**To do**
Will you extract the entries word for word? Images should not appear in the copy.

**Material for this exercise**
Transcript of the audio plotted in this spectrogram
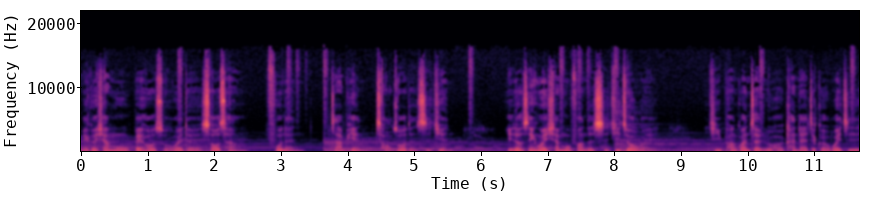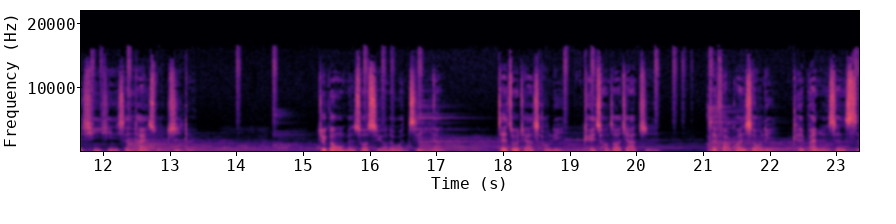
每个项目背后所谓的收藏、赋能、诈骗、炒作等事件。也都是因为项目方的实际作为，以及旁观者如何看待这个未知新兴生态所致的。就跟我们所使用的文字一样，在作家手里可以创造价值，在法官手里可以判人生死，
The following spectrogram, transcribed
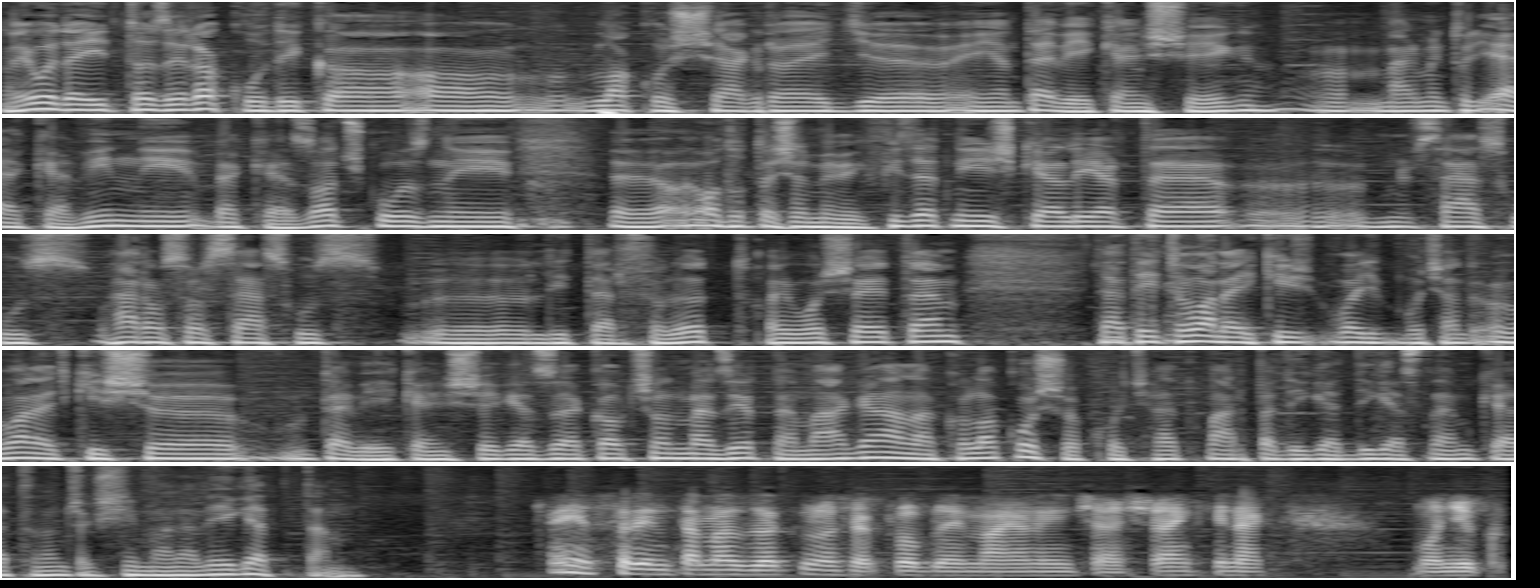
Na jó, de itt azért rakódik a, a lakosságra egy e, ilyen tevékenység, mármint, hogy el kell vinni, be kell zacskózni, adott esetben még fizetni is kell érte, 120, 3x120 liter fölött, ha jól sejtem. Tehát itt van egy kis, vagy bocsánat, van egy kis tevékenység ezzel kapcsolatban, mert ezért nem ágálnak a lakosok, hogy hát már pedig eddig ezt nem kellett, hanem csak simán elégettem? Én szerintem ezzel különösebb problémája nincsen senkinek. Mondjuk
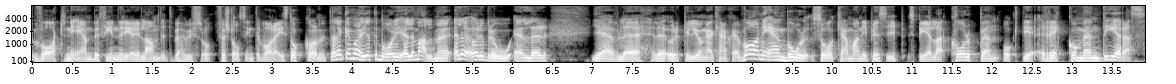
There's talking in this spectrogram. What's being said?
vart ni än befinner er i landet. Det behöver förstås inte vara i Stockholm, utan det kan vara Göteborg, eller Malmö, eller Örebro, eller Gävle eller Örkelljunga kanske. Var ni än bor så kan man i princip spela Korpen och det rekommenderas.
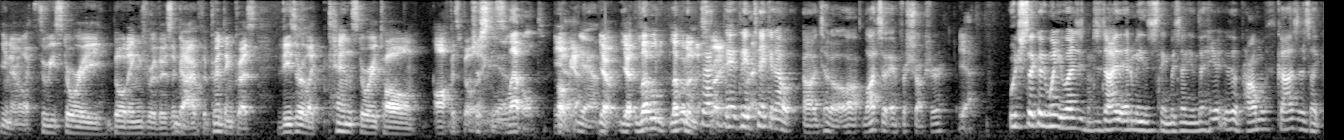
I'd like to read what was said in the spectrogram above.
you know, like three story buildings where there's a guy No. with a printing press. These are like 10 story tall office buildings. Just Yeah. leveled. Oh, yeah. Yeah. Yeah. Yeah. Leveled, leveled in a That- right. they, they've right. taken out uh, took out lot- lots of infrastructure. yeah. Which is like when you want to deny the enemy this thing, but it's the, the problem with Gaza is like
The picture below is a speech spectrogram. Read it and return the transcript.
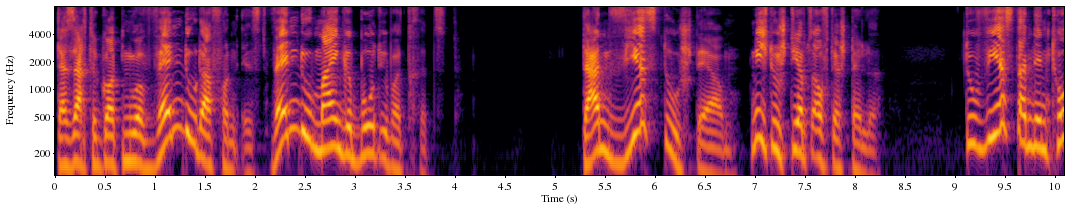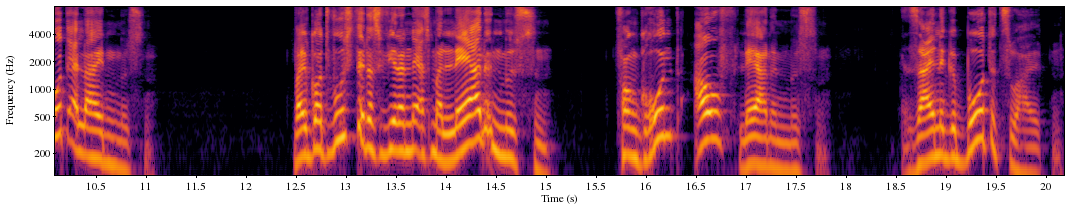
Da sagte Gott nur, wenn du davon isst, wenn du mein Gebot übertrittst, dann wirst du sterben. Nicht du stirbst auf der Stelle. Du wirst dann den Tod erleiden müssen. Weil Gott wusste, dass wir dann erstmal lernen müssen, von Grund auf lernen müssen, seine Gebote zu halten,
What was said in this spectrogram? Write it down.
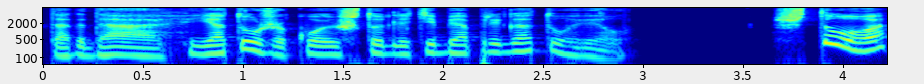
«Тогда я тоже кое-что для тебя приготовил». «Что?»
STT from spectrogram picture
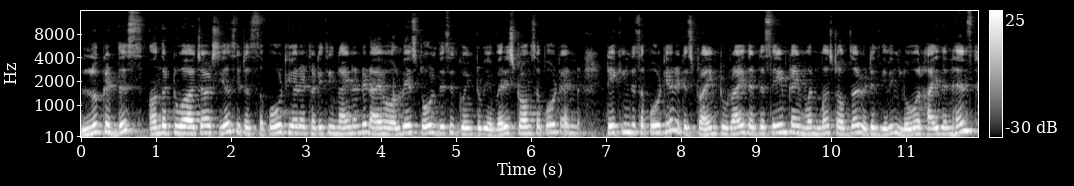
look at this. On the 2 hour charts yes it is support here at 33900 i have always told this is going to be a very strong support and taking the support here it is trying to rise. At the same time one must observe it is giving lower highs and hence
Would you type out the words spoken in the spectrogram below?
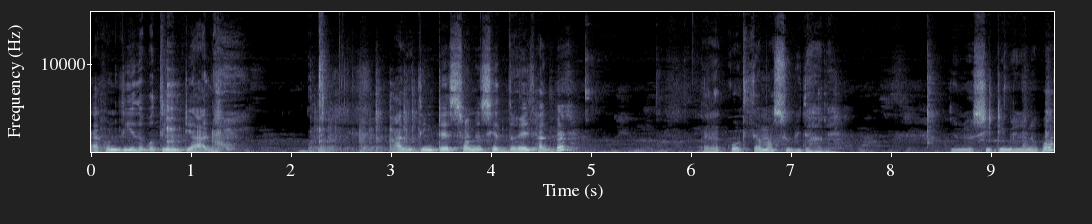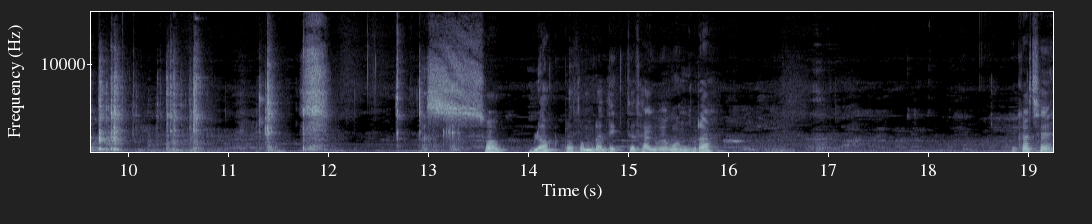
এখন দিয়ে দেবো তিনটে আলু। আলু তিনটের সঙ্গে সেদ্ধ হয়ে থাকবে। তাহলে করতে আমার সুবিধা হবে। জন্য সিটি মেরে নেব। সব ব্লকটা তোমরা দেখতে থাকবে বন্ধুরা। ঠিক আছে?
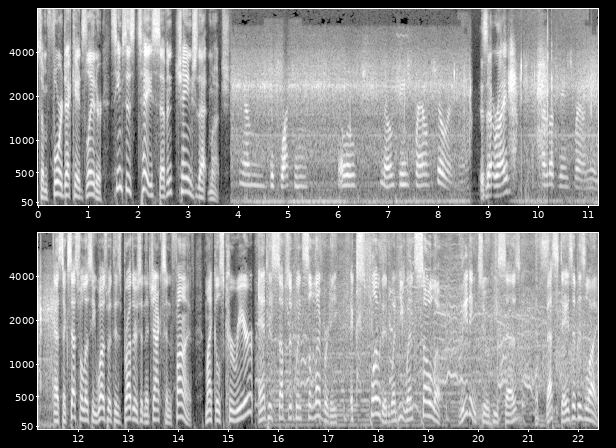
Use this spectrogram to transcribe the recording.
Some four decades later, seems his tastes haven't changed that much. I'm just watching a little, you know, James Brown show right now. Is that right? I love James Brown, yes. As successful as he was with his brothers in the Jackson Five, Michael's career and his subsequent celebrity exploded when he went solo, leading to, he says, the best days of his life.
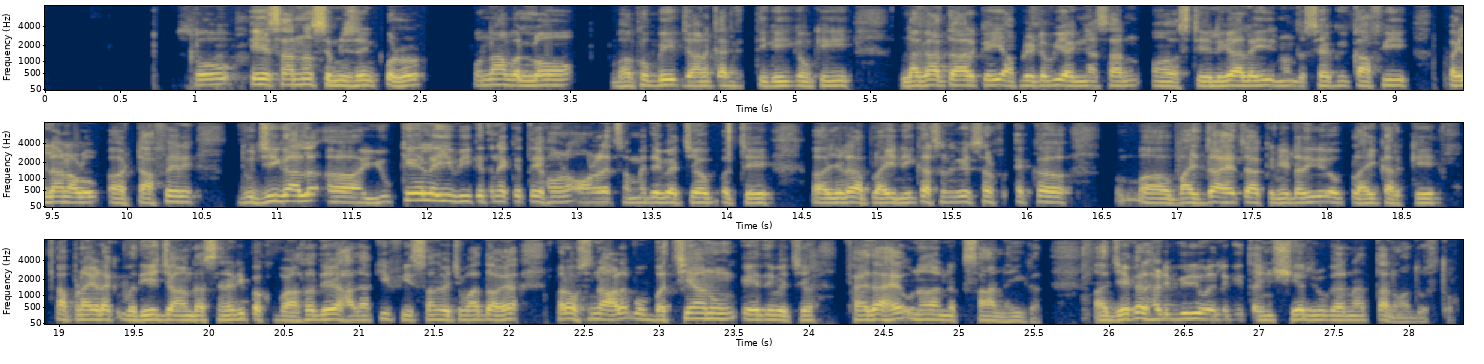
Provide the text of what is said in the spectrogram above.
ਸੋ ਇਹ ਸਨ ਸਿਮਰਨ ਸਿੰਘ ਭੁੱਲਰ। ਉਹਨਾਂ ਵੱਲੋਂ ਬਖੂਬੀ ਜਾਣਕਾਰੀ ਦਿੱਤੀ ਗਈ ਕਿਉਂਕਿ ਲਗਾਤਾਰ ਕਈ ਅਪਡੇਟ ਵੀ ਆਈਆਂ ਸਨ ਆਸਟ੍ਰੇਲੀਆ ਲਈ ਉਹਨਾਂ ਦੱਸਿਆ ਕਿ ਕਾਫੀ ਪਹਿਲਾਂ ਨਾਲੋਂ ਟਫ ਹੈ। ਦੂਜੀ ਗੱਲ ਯੂਕੇ ਲਈ ਵੀ ਕਿਤੇ ਨਾ ਕਿਤੇ ਹੁਣ ਆਉਣ ਵਾਲੇ ਸਮੇਂ ਦੇ ਵਿੱਚ ਬੱਚੇ ਜਿਹੜਾ ਅਪਲਾਈ ਨਹੀਂ ਕਰ ਸਕਣਗੇ ਸਿਰਫ ਇੱਕ ਅ, ਬਚਦਾ ਹੈ ਤਾਂ ਕੈਨੇਡਾ ਦੀ ਅਪਲਾਈ ਕਰਕੇ ਆਪਣਾ ਜਿਹੜਾ ਵਧੀਆ ਜਾਣ ਦਾ ਸਿਨੈਰੀ ਪੱਖ ਬਣਾ ਸਕਦੇ ਹਾਲਾਂਕਿ ਫੀਸਾਂ ਦੇ ਵਿੱਚ ਵਾਧਾ ਹੋਇਆ ਪਰ ਉਸ ਨਾਲ ਉਹ ਬੱਚਿਆਂ ਨੂੰ ਇਹਦੇ ਵਿੱਚ ਫਾਇਦਾ ਹੈ ਉਹਨਾਂ ਦਾ ਨੁਕਸਾਨ ਨਹੀਂ ਨਹੀਂਗਾ ਜੇਕਰ ਸਾਡੀ ਵੀਡੀਓ ਲੱਗੀ ਤਾਂ ਸ਼ੇਅਰ ਜ਼ਰੂਰ ਕਰਨਾ। ਧੰਨਵਾਦ ਦੋਸਤੋ।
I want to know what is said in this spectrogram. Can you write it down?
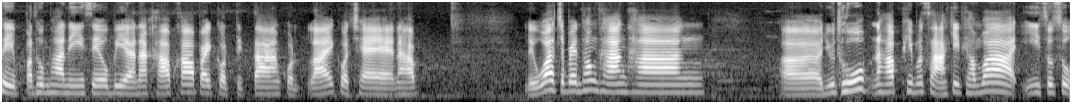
สิบปทุมธานีเซลเบียนะครับ เข้าไปกดติดตามกดไลค์กดแชร์นะครับ หรือว่าจะเป็นช่องทางทางยูทูบนะครับ พิมพ์ภาษาอังกฤษคำว่า i s u z u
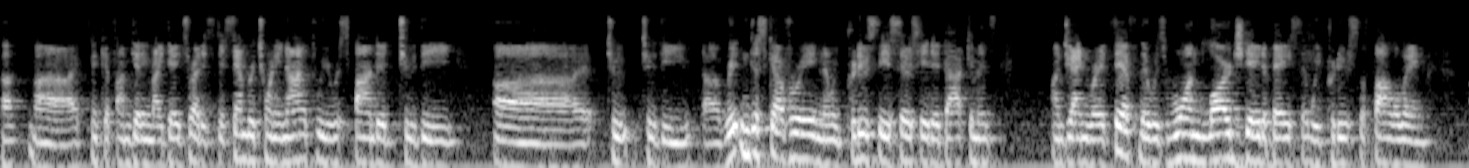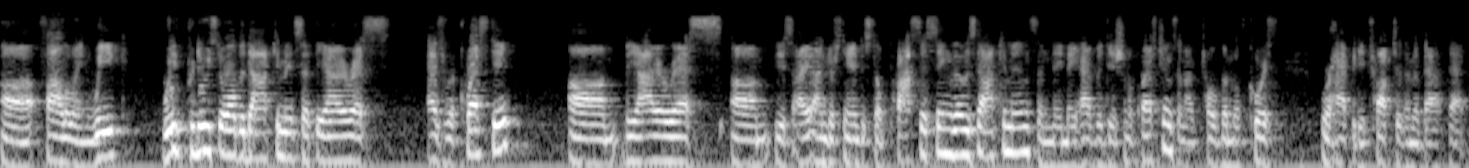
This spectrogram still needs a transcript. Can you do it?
I think if I'm getting my dates right, it's December 29th. We responded to the to to the uh, written discovery, and then we produced the associated documents on January 5th. There was one large database that we produced the following uh, week. We've produced all the documents that the IRS has requested. Um, the IRS um, I understand, is still processing those documents, and they may have additional questions. And I've told them, of course, we're happy to talk to them about that.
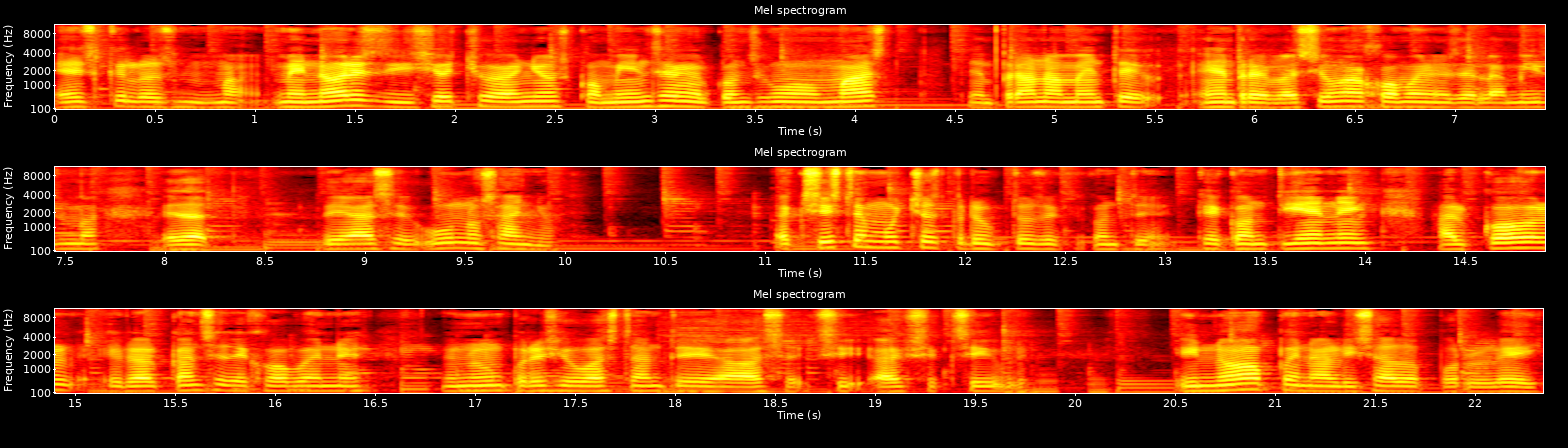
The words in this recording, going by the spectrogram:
es que los menores de 18 años comienzan el consumo más tempranamente en relación a jóvenes de la misma edad de hace unos años. Existen muchos productos que, contienen alcohol, el alcance de jóvenes en un precio bastante accesible y no penalizado por ley,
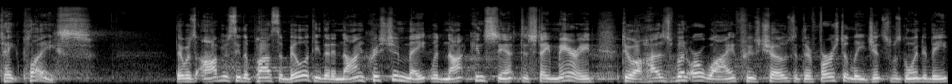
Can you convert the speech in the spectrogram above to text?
take place. There was obviously the possibility that a non Christian mate would not consent to stay married to a husband or wife who chose that their first allegiance was going to be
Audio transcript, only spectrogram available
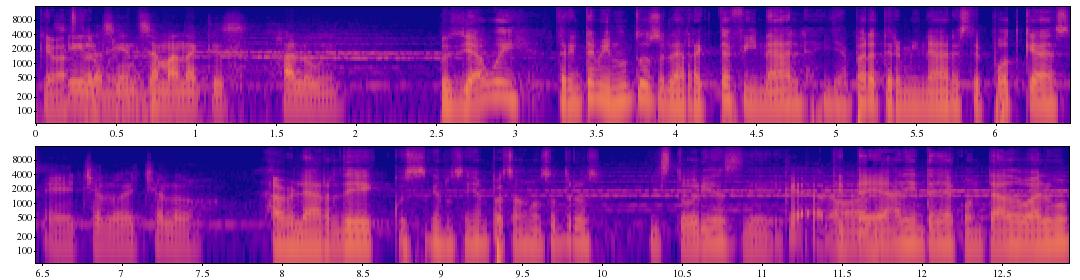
Que va a Sí, estar la siguiente bueno. semana que es Halloween. Pues ya, güey. 30 minutos, la recta final. Ya para terminar este podcast. Échalo, échalo. Hablar de cosas que nos hayan pasado a nosotros. Historias de... Que te haya- alguien te haya contado algo.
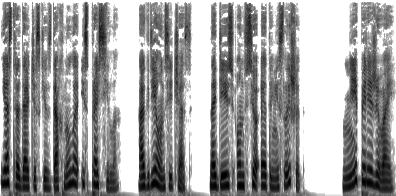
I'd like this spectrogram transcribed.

**Your response**
Transcript of the audio plotted in this spectrogram
每个项目背后所谓的收藏、赋能、诈骗、炒作等事件。也都是因为项目方的实际作为，以及旁观者如何看待这个未知新兴生态所致的。就跟我们所使用的文字一样，在作家手里可以创造价值，在法官手里可以判人生死，
The following spectrogram, transcribed
Na jó, de itt azért rakódik a, a lakosságra egy e, ilyen tevékenység, mármint, hogy el kell vinni, be kell zacskózni, adott esetben még fizetni is kell érte, 120, 3x120 liter fölött, ha jól sejtem. Tehát itt van egy kis, vagy bocsánat, van egy kis tevékenység ezzel kapcsolatban, mert ezért nem ágálnak a lakosok, hogy hát már pedig eddig ezt nem kellett, hanem csak simán elégettem? Én szerintem ezzel különösebb problémája nincsen senkinek. Mondjuk
There's talking in this spectrogram. What's being said?
vart ni än befinner er i landet. Det behöver förstås inte vara i Stockholm, utan det kan vara Göteborg, eller Malmö, eller Örebro, eller Gävle eller Örkelljunga kanske. Var ni än bor så kan man i princip spela Korpen och det rekommenderas.
I'd like to read what was said in the spectrogram above.
you know, like three story buildings where there's a guy No. with a printing press. These are like 10 story tall office buildings. Just Yeah. leveled. Oh, yeah. Yeah. Yeah. Yeah. Leveled, leveled in a That- right. they, they've right. taken out uh, took out lot- lots of infrastructure. yeah. Which is like when you want to deny the enemy this thing, but it's the, the problem with Gaza is like
The picture below is a speech spectrogram. Read it and return the transcript.
Da sagte Gott nur, wenn du davon isst, wenn du mein Gebot übertrittst, dann wirst du sterben. Nicht du stirbst auf der Stelle. Du wirst dann den Tod erleiden müssen. Weil Gott wusste, dass wir dann erstmal lernen müssen, von Grund auf lernen müssen, seine Gebote zu halten,
What was said in this spectrogram? Write it down.
«Тогда я тоже кое-что для тебя приготовил». «Что?»
STT from spectrogram picture
look at this. On the 2 hour charts yes it is support here at 33900 i have always told this is going to be a very strong support and taking the support here it is trying to rise. At the same time one must observe it is giving lower highs and hence
Would you type out the words spoken in the spectrogram below?
এখন দিয়ে দেবো তিনটে আলু। আলু তিনটের সঙ্গে সেদ্ধ হয়ে থাকবে। তাহলে করতে আমার সুবিধা হবে। জন্য সিটি মেরে নেব। সব ব্লকটা তোমরা দেখতে থাকবে বন্ধুরা। ঠিক আছে?
Use this spectrogram to transcribe the recording.
Some four decades later, seems his tastes haven't changed that much. I'm just watching a little, you know, James Brown show right now. Is that right? I love James Brown, yes. As successful as he was with his brothers in the Jackson Five, Michael's career and his subsequent celebrity exploded when he went solo, leading to, he says, the best days of his life.
Provide the text of what is said in the spectrogram above.
ਸੋ ਇਹ ਸਨ ਸਿਮਰਨ ਸਿੰਘ ਭੁੱਲਰ। ਉਹਨਾਂ ਵੱਲੋਂ ਬਖੂਬੀ ਜਾਣਕਾਰੀ ਦਿੱਤੀ ਗਈ ਕਿਉਂਕਿ ਲਗਾਤਾਰ ਕਈ ਅਪਡੇਟ ਵੀ ਆਈਆਂ ਸਨ ਆਸਟ੍ਰੇਲੀਆ ਲਈ ਉਹਨਾਂ ਦੱਸਿਆ ਕਿ ਕਾਫੀ ਪਹਿਲਾਂ ਨਾਲੋਂ ਟਫ ਹੈ। ਦੂਜੀ ਗੱਲ ਯੂਕੇ ਲਈ ਵੀ ਕਿਤੇ ਨਾ ਕਿਤੇ ਹੁਣ ਆਉਣ ਵਾਲੇ ਸਮੇਂ ਦੇ ਵਿੱਚ ਬੱਚੇ ਜਿਹੜਾ ਅਪਲਾਈ ਨਹੀਂ ਕਰ ਸਕਣਗੇ ਸਿਰਫ ਇੱਕ ਅ, ਬਚਦਾ ਹੈ ਤਾਂ ਕੈਨੇਡਾ ਦੀ ਅਪਲਾਈ ਕਰਕੇ ਆਪਣਾ ਜਿਹੜਾ ਵਧੀਆ ਜਾਣ ਦਾ ਸਿਨੈਰੀ ਪੱਖ ਬਣਾ ਸਕਦੇ ਹਾਲਾਂਕਿ ਫੀਸਾਂ ਦੇ ਵਿੱਚ ਵਾਧਾ ਹੋਇਆ ਪਰ ਉਸ ਨਾਲ ਉਹ ਬੱਚਿਆਂ ਨੂੰ ਇਹਦੇ ਵਿੱਚ ਫਾਇਦਾ ਹੈ ਉਹਨਾਂ ਦਾ ਨੁਕਸਾਨ ਨਹੀਂ ਨਹੀਂਗਾ ਜੇਕਰ ਸਾਡੀ ਵੀਡੀਓ ਲੱਗੀ ਤਾਂ ਸ਼ੇਅਰ ਜ਼ਰੂਰ ਕਰਨਾ। ਧੰਨਵਾਦ ਦੋਸਤੋ।
I want to know what is said in this spectrogram. Can you write it down?
สิบปทุมธานีเซลเบียนะครับ เข้าไปกดติดตามกดไลค์กดแชร์นะครับ หรือว่าจะเป็นช่องทางทางยูทูบนะครับ พิมพ์ภาษาอังกฤษคำว่า i s u z u
This spectrogram still needs a transcript. Can you do it?
I think if I'm getting my dates right, it's December 29th. We responded to the to to the uh, written discovery, and then we produced the associated documents on January 5th. There was one large database that we produced the following uh, week. We've produced all the documents that the IRS has requested. Um, the IRS um, I understand, is still processing those documents, and they may have additional questions. And I've told them, of course, we're happy to talk to them about that.
The words in this recording, going by the spectrogram:
es que los menores de 18 años comienzan el consumo más tempranamente en relación a jóvenes de la misma edad de hace unos años. Existen muchos productos que, contienen alcohol, el alcance de jóvenes en un precio bastante accesible y no penalizado por ley,
Can you convert the speech in the spectrogram above to text?
take place. There was obviously the possibility that a non Christian mate would not consent to stay married to a husband or wife who chose that their first allegiance was going to be
Audio transcript, only spectrogram available
Que va a Sí, estar la siguiente bueno. semana que es Halloween. Pues ya, güey. 30 minutos, la recta final. Ya para terminar este podcast. Échalo, échalo. Hablar de cosas que nos hayan pasado a nosotros. Historias de... Que te haya- alguien te haya contado algo.
I'd like this spectrogram transcribed.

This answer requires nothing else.